_PROBLEM STATEMENT_
Retype the entries below exactly, but begin at the line containing "Show me the" and end at the last line.

AVAILABLE DATA Block Start

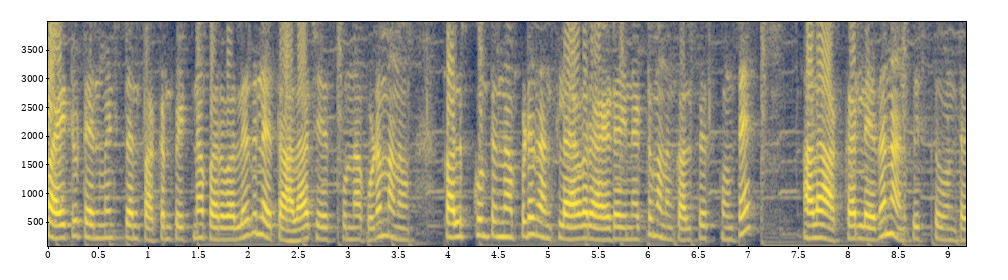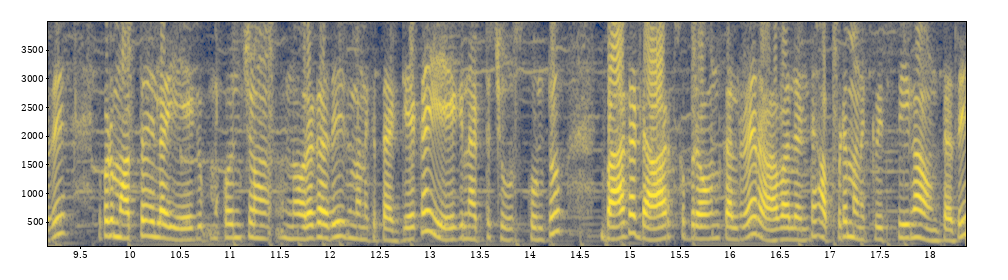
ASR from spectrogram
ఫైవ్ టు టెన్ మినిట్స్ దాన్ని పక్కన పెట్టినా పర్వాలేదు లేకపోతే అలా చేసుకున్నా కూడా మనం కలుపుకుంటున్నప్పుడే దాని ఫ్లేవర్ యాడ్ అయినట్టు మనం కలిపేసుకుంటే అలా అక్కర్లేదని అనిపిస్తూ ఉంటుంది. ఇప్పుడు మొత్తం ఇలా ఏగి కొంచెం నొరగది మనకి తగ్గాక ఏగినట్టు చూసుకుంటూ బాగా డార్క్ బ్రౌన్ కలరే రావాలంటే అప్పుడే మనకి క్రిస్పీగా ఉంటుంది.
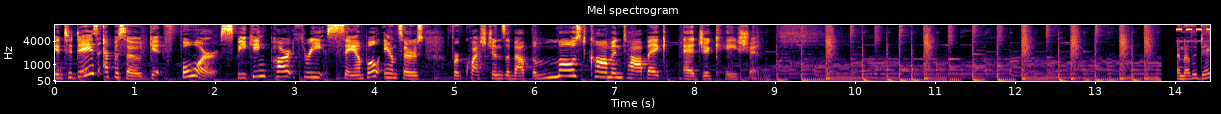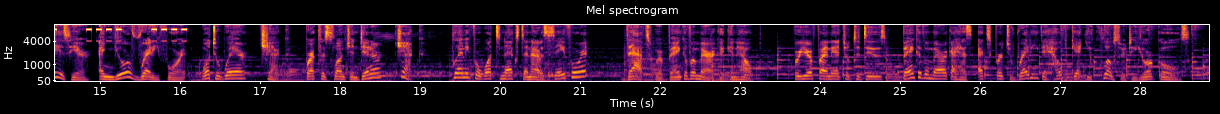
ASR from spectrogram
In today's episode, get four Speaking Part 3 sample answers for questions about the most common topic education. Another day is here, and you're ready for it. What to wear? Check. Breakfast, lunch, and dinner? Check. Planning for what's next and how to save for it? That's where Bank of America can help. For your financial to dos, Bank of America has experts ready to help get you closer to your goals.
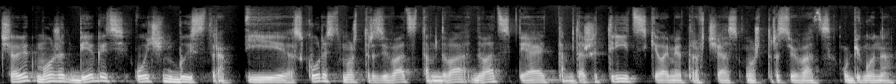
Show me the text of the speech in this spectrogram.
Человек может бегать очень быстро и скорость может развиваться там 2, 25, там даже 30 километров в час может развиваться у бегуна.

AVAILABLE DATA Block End

_RESULT OF THE TASK_
Show me the text of the speech in this spectrogram.
Человек может бегать очень быстро и скорость может развиваться там 2, 25, там даже 30 километров в час может развиваться у бегуна.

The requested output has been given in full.